**Exercise directions**
Return, word for word, every line starting at the line with "Given this spectrogram, generate" and ending at the final line of the entries; skip the pictures.

***** Study material

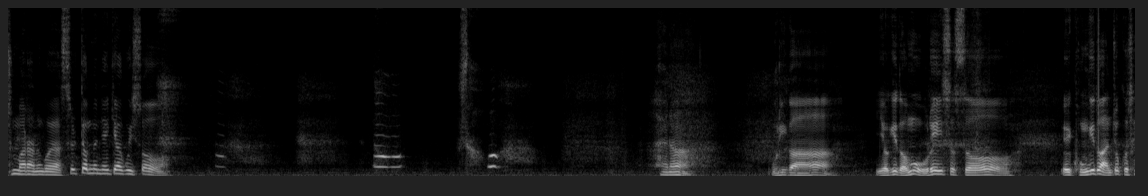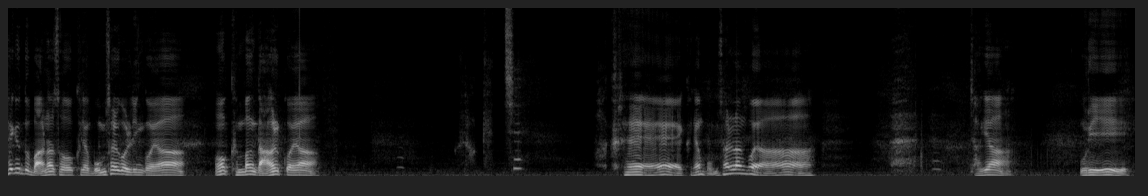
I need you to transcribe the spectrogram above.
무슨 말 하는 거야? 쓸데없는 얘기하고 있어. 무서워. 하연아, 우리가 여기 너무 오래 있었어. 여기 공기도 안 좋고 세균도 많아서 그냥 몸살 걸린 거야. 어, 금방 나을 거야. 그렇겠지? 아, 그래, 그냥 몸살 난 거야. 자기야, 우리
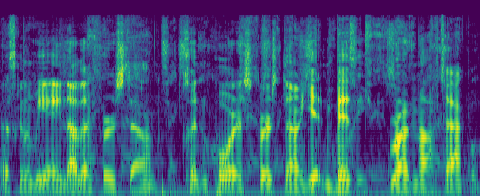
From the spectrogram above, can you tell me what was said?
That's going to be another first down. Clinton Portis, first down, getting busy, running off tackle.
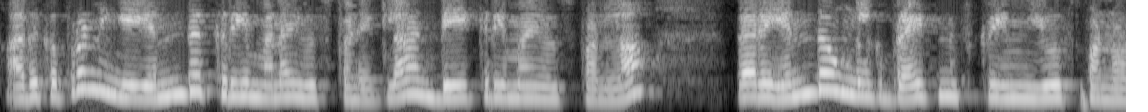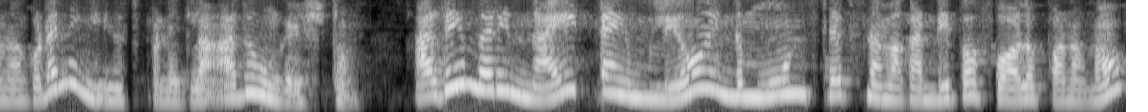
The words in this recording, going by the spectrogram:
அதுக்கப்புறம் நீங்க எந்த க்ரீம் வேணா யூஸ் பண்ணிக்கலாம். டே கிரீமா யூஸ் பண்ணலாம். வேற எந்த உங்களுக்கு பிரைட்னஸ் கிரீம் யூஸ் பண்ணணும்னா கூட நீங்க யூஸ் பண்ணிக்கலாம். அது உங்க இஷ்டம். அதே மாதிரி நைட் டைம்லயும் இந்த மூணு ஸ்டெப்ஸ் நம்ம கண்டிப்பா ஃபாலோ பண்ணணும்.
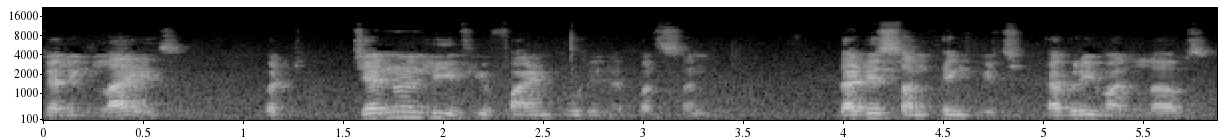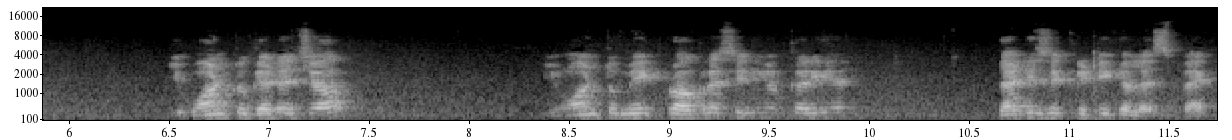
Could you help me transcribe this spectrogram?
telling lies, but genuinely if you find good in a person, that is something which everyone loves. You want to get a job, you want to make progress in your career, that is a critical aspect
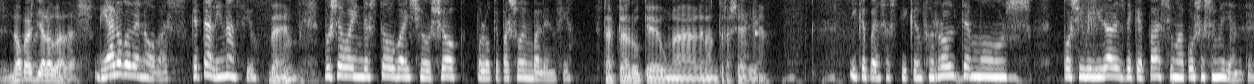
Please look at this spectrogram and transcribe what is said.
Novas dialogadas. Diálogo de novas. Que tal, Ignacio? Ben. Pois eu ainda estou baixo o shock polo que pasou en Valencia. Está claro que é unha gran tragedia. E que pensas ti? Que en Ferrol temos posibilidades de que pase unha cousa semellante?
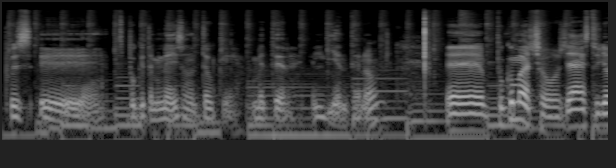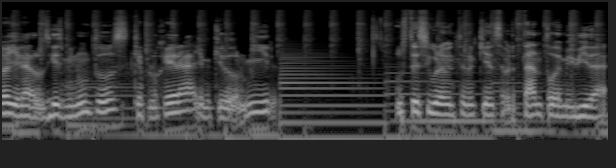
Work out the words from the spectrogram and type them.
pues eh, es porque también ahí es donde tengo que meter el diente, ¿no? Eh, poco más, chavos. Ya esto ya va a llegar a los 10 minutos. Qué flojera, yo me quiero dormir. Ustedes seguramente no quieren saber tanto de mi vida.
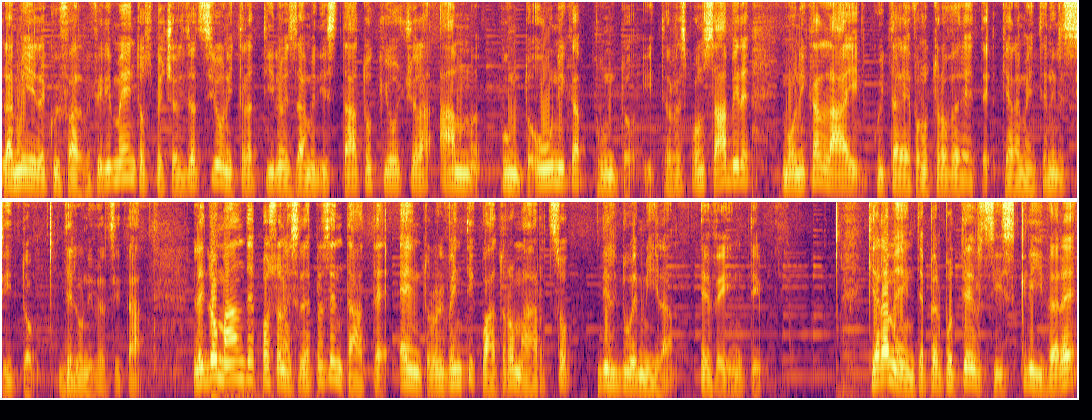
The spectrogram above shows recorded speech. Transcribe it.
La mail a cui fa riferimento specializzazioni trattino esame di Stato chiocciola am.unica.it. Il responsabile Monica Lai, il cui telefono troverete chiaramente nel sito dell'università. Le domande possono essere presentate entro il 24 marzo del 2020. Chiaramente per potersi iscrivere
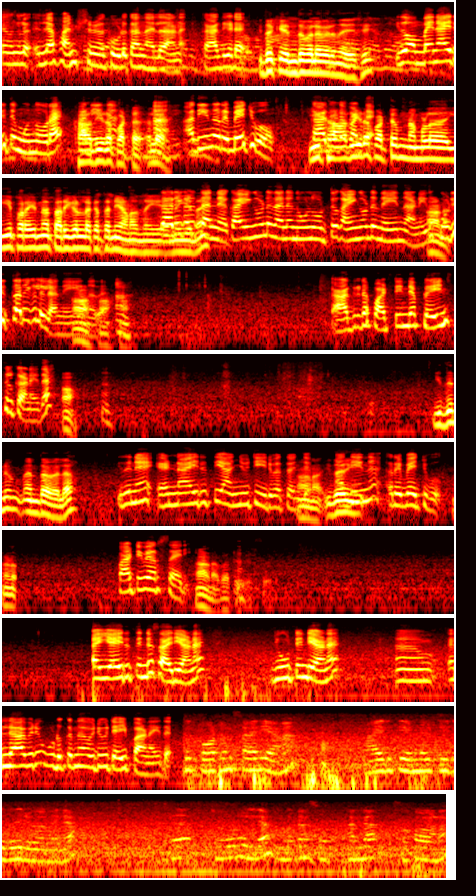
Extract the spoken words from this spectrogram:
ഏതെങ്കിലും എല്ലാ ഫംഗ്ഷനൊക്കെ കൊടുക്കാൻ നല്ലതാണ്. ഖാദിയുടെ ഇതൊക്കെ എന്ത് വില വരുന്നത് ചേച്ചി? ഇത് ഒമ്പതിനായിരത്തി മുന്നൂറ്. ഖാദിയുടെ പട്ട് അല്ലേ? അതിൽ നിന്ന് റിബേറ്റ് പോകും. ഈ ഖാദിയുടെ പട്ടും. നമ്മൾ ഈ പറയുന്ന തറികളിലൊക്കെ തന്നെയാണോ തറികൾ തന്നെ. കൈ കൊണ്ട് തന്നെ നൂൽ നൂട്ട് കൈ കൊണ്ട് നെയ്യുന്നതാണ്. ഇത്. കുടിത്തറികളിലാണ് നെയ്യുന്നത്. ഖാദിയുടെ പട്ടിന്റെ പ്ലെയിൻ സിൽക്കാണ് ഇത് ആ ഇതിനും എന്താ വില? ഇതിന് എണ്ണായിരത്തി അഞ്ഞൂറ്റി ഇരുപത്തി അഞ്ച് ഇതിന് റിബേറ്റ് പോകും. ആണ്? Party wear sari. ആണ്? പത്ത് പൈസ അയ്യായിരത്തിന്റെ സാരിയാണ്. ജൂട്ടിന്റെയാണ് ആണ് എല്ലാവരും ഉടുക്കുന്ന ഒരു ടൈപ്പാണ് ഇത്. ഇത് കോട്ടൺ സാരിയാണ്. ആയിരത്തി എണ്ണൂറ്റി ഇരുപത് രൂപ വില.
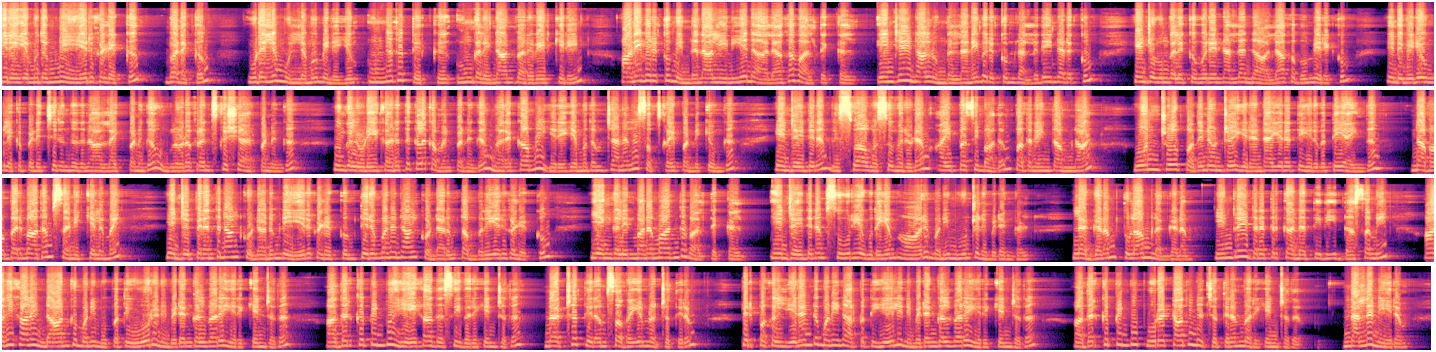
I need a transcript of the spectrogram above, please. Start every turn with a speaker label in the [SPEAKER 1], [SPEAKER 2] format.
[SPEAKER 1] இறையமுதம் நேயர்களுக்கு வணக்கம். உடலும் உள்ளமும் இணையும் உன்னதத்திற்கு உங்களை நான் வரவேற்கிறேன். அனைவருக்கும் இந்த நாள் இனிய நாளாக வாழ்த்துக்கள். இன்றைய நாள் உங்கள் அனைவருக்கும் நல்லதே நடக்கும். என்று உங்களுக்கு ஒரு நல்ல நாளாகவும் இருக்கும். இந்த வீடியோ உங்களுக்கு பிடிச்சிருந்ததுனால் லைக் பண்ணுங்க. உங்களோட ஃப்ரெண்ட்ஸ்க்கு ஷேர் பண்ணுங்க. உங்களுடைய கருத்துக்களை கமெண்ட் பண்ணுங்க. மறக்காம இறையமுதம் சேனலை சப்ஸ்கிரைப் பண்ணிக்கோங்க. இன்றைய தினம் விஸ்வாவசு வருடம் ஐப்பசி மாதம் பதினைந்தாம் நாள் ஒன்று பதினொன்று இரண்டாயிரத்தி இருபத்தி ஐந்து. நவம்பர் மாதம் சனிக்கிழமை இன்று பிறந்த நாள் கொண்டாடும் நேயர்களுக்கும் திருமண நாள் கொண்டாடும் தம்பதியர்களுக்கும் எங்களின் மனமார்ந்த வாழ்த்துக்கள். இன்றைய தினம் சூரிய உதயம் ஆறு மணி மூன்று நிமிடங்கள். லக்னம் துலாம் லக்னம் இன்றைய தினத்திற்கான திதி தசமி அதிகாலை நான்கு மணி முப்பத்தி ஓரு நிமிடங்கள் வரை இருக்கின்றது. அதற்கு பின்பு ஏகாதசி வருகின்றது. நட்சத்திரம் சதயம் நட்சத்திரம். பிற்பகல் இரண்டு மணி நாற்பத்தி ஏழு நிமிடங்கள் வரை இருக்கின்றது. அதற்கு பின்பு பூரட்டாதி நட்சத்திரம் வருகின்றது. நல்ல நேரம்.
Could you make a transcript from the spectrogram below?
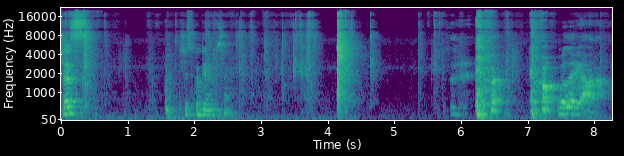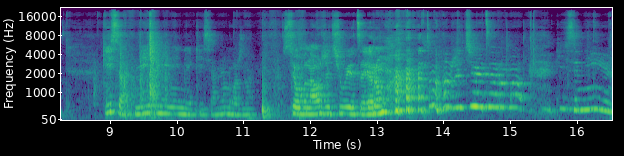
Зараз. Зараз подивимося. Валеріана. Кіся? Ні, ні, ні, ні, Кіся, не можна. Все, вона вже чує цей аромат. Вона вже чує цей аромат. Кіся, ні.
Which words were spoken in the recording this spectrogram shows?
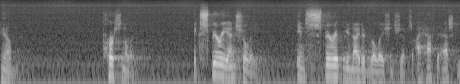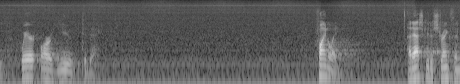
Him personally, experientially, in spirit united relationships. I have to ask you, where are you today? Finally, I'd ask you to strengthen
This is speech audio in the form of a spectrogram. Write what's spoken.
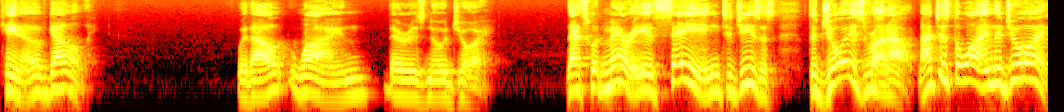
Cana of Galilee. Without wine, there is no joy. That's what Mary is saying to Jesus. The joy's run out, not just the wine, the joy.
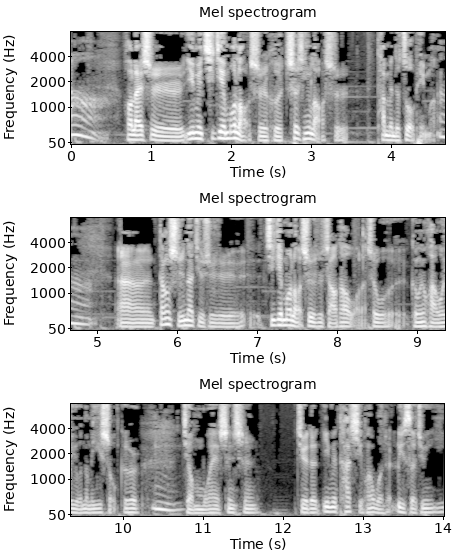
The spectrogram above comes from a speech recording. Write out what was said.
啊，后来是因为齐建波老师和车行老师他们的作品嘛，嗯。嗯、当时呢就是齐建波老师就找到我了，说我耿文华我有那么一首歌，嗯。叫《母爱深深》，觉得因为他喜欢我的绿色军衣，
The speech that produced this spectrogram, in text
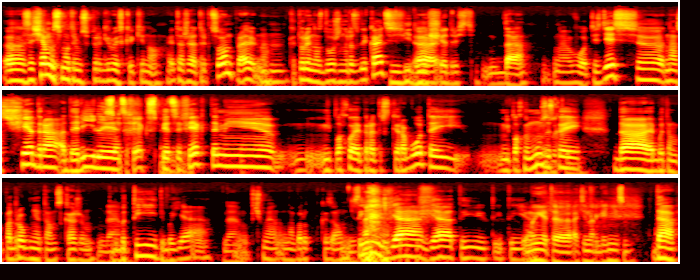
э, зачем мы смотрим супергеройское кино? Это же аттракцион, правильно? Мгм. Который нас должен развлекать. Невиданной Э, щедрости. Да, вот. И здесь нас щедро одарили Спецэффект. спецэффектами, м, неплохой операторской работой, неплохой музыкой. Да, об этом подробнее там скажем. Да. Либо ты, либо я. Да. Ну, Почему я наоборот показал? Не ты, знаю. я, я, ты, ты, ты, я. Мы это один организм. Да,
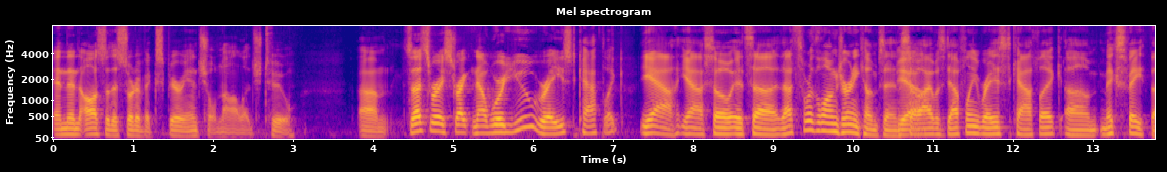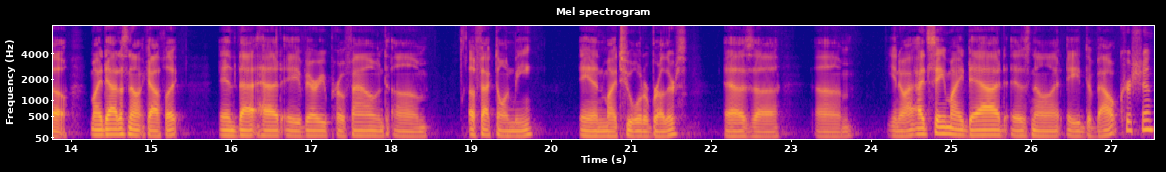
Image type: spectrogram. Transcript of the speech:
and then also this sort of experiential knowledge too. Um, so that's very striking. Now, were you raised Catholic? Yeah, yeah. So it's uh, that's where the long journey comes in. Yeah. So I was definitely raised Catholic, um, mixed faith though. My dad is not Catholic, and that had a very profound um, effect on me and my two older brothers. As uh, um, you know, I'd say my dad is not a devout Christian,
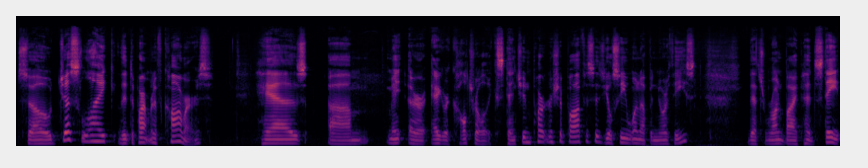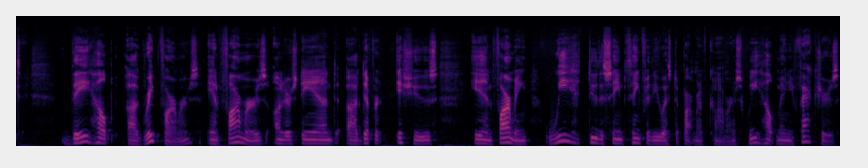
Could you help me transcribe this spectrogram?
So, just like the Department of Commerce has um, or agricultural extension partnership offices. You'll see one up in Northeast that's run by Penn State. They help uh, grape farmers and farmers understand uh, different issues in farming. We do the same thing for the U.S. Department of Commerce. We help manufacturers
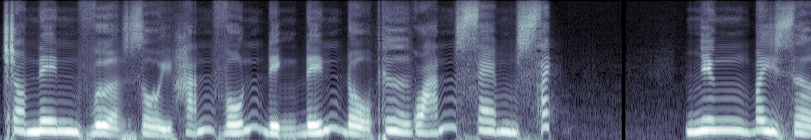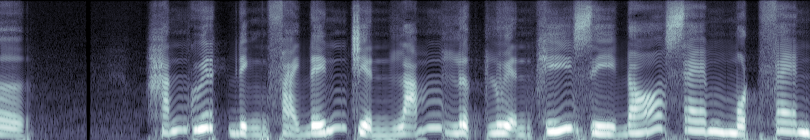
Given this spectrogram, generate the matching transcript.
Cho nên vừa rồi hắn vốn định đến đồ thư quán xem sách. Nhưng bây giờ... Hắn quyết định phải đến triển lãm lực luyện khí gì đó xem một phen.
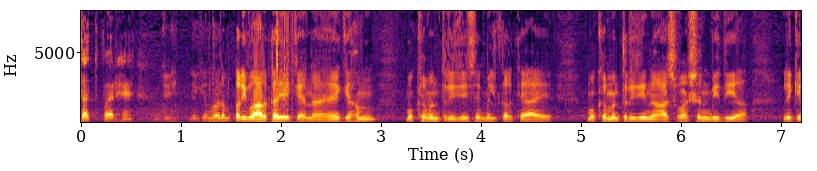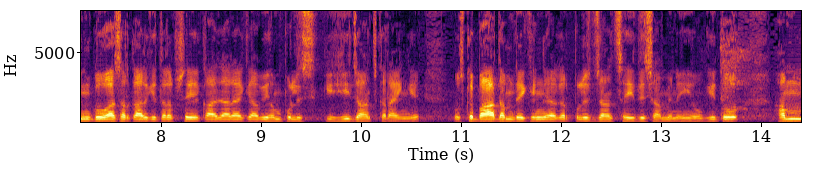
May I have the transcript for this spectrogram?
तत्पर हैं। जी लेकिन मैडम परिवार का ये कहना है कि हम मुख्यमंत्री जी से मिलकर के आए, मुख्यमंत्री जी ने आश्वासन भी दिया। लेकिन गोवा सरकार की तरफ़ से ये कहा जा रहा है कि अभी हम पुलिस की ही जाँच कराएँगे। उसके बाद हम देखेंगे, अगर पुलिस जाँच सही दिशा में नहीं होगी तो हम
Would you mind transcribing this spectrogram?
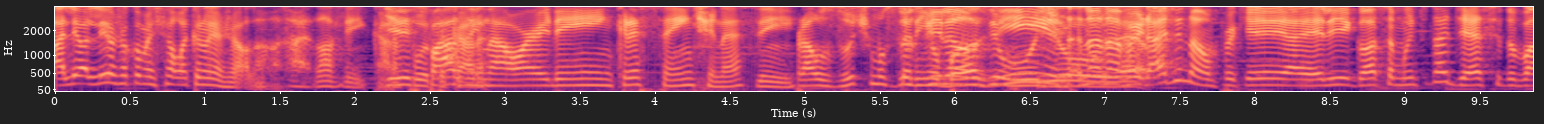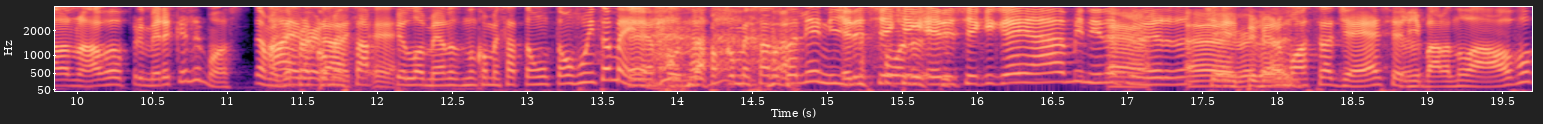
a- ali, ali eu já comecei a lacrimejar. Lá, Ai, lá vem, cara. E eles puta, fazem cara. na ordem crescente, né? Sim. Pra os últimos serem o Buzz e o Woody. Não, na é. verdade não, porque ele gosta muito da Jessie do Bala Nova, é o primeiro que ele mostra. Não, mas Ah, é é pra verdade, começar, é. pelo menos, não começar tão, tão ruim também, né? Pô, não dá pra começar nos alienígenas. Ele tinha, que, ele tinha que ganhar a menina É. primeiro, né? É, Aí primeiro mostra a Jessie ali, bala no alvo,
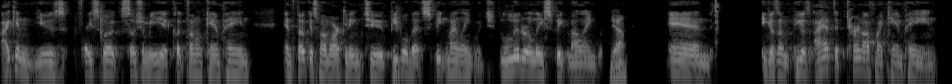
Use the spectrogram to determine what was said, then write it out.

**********

**Response area**
Given this spectrogram, generate the matching transcript.
Cho nên vừa rồi hắn vốn định đến đồ thư quán xem sách. Nhưng bây giờ... Hắn quyết định phải đến triển lãm lực luyện khí gì đó xem một phen.
May I have the transcript for this spectrogram?
तत्पर हैं। जी लेकिन मैडम परिवार का ये कहना है कि हम मुख्यमंत्री जी से मिलकर के आए, मुख्यमंत्री जी ने आश्वासन भी दिया। लेकिन गोवा सरकार की तरफ़ से ये कहा जा रहा है कि अभी हम पुलिस की ही जाँच कराएँगे। उसके बाद हम देखेंगे, अगर पुलिस जाँच सही दिशा में नहीं होगी तो हम
Would you mind transcribing this spectrogram?
a- ali, ali eu já comecei a lacrimejar. Lá, Ai, lá vem, cara. E eles puta, fazem cara. na ordem crescente, né? Sim. Pra os últimos serem o Buzz e o Woody. Não, na é. verdade não, porque ele gosta muito da Jessie do Bala Nova, é o primeiro que ele mostra. Não, mas Ah, é é pra verdade, começar, é. pelo menos, não começar tão, tão ruim também, né? Pô, não dá pra começar nos alienígenas. Ele tinha, que, ele tinha que ganhar a menina É. primeiro, né? É, Aí primeiro mostra a Jessie ali, bala no alvo,
Use the spectrogram to determine what was said, then write it out.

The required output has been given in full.